» WHAT YOU NEED TO DO:
Your task is to retype, exactly and without pictures, the line holding "Some speech is" and each line that follows it to the end of the entries.

EXTRACTED RECORDS: Begin

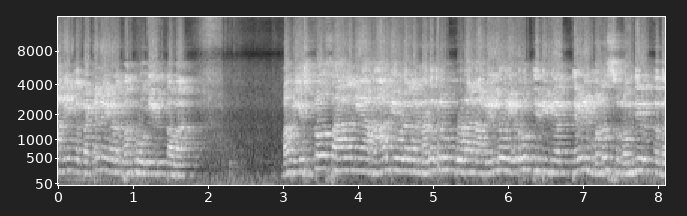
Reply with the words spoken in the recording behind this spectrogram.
ಅನೇಕ ಘಟನೆಗಳು ಬಂದು ಹೋಗಿರ್ತಾವ ನಾವು ಎಷ್ಟೋ ಸಾಧನೆಯ ಹಾದಿಯೊಳಗ ನಡೆದರೂ ಕೂಡ ನಾವೆಲ್ಲೋ ಎಡುತ್ತಿದೀವಿ ಅಂತ ಹೇಳಿ ಮನಸ್ಸು ನೊಂದಿರ್ತದ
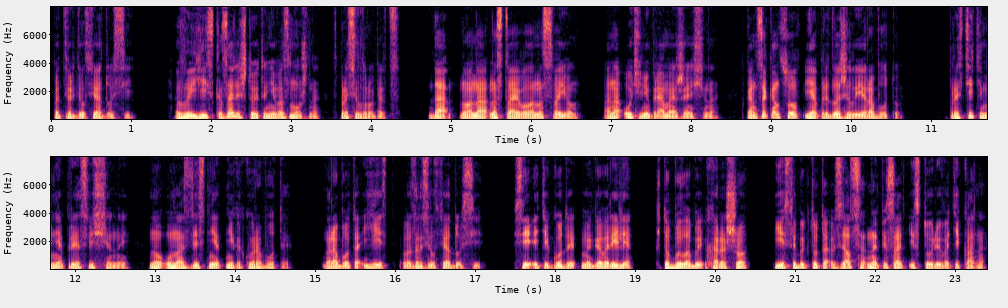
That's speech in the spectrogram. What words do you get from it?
подтвердил Феодосий. «Вы ей сказали, что это невозможно?» – спросил Робертс. «Да, но она настаивала на своем. Она очень упрямая женщина. В конце концов, я предложил ей работу». «Простите меня, Преосвященный, но у нас здесь нет никакой работы». «Работа есть», – возразил Феодосий. «Все эти годы мы говорили, что было бы хорошо, если бы кто-то взялся написать историю Ватикана.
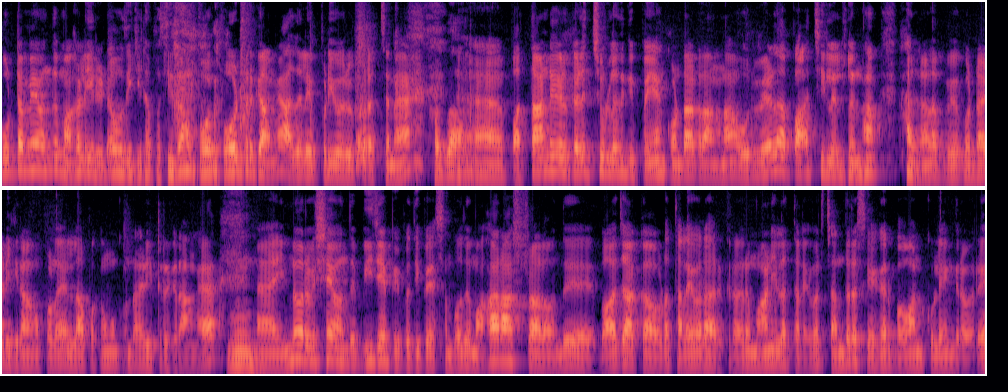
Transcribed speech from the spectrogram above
கூட்டமே வந்து மகளிர் இடஒதுக்கீடை பத்தி தான் போட்டிருக்காங்க. அதுல இப்படி ஒரு பிரச்சனை. பத்தாண்டுகள் கழிச்சு உள்ளதுக்கு இப்ப ஏன் கொண்டாடுறாங்கன்னா ஒருவேளை அப்ப ஆட்சியில் இல்லைன்னா அதனால போய் கொண்டாடிக்கிறாங்க போல. எல்லா பக்கமும் கொண்டாடிட்டு இருக்கிறாங்க. இன்னொரு விஷயம் வந்து பிஜேபி பத்தி பேசும்போது மகாராஷ்டிரால வந்து பாஜகவோட தலைவரா இருக்கிறாரு. மாநில தலைவர் சந்திரசேகர் பவான் குலேங்கிறவர்.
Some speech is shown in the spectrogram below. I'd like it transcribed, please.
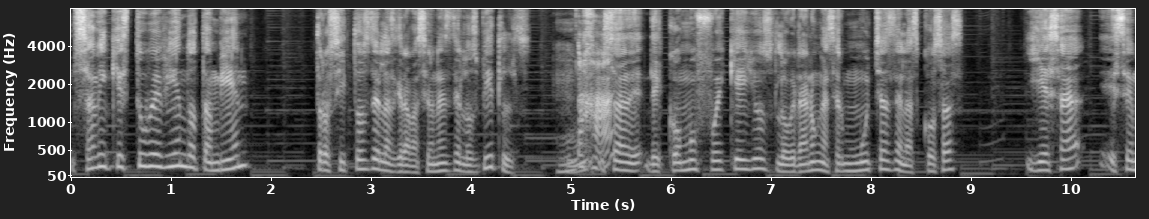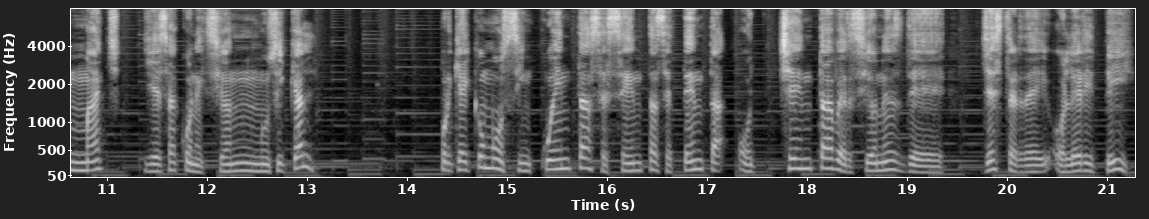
¿Saben qué estuve viendo también? Trocitos de las grabaciones de los Beatles. O sea, de, cómo fue que ellos lograron hacer muchas de las cosas y esa, ese match y esa conexión musical. Porque hay como 50, 60, 70, 80 versiones de Yesterday o Let It Be.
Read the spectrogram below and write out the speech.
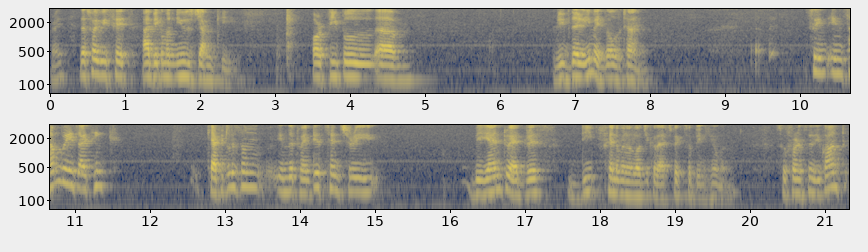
Right? That's why we say, I become a news junkie. Or people um, read their emails all the time. So, in, in some ways, I think capitalism in the 20th century began to address deep phenomenological aspects of being human. So, for instance, you can't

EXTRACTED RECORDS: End

» COMPLETED TASK:
Some speech is shown in the spectrogram below. I'd like it transcribed, please.
¿Saben qué estuve viendo también? Trocitos de las grabaciones de los Beatles. O sea, de, cómo fue que ellos lograron hacer muchas de las cosas y esa, ese match y esa conexión musical. Porque hay como 50, 60, 70, 80 versiones de Yesterday o Let It Be.
Read the spectrogram below and write out the speech.
Right? That's why we say, I become a news junkie. Or people um, read their emails all the time. So, in, in some ways, I think capitalism in the 20th century began to address deep phenomenological aspects of being human. So, for instance, you can't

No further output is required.